I'll be honest. Unless you're a fan of mind-boggling puzzles and complicated mazes, Oracle of Ages is not the game for you. I had to consult a walkthrough several times to clear many of the dungeons! Heaven forbid if I try playing it WITHOUT one! It's a good thing the bosses weren't hard to beat, once I figured out their weak points! As far as playing through the rest of the game, you should easily breeze through it.

They must be building something, no?
They must be building something, no?  

Unless you consult walkthroughs, Oracle of Ages will probably keep you occupied for well over 2 weeks (I played it 8 hours a day for a week before I beat the first quest. Your mileage may vary). I am, of course, ignoring the whole password system, and the 2nd Quest system. You can probably breeze through most of the 2nd Quest if you played the 1st Quest, if you still remember some of the puzzle solutions.

All in all, a very well designed Zelda game. Visually stunning, nice musical score, responsive controls, and an incredible password system are sure to keep any RPGamer busy. I definitely recommend this game.

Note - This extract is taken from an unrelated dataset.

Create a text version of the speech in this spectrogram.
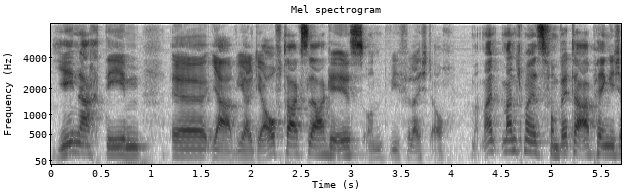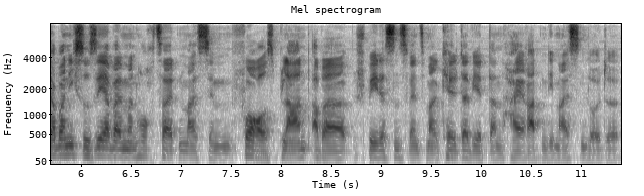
je nachdem, äh, ja, wie halt die Auftragslage ist und wie vielleicht auch. Man, manchmal ist es vom Wetter abhängig, aber nicht so sehr, weil man Hochzeiten meist im Voraus plant. Aber spätestens, wenn es mal kälter wird, dann heiraten die meisten Leute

If anything, it'll give your GameBoy Color one last reason to exist before the GameBoy Advance takes over.

© 1998-2017 RPGamer All Rights Reserved
Privacy Policy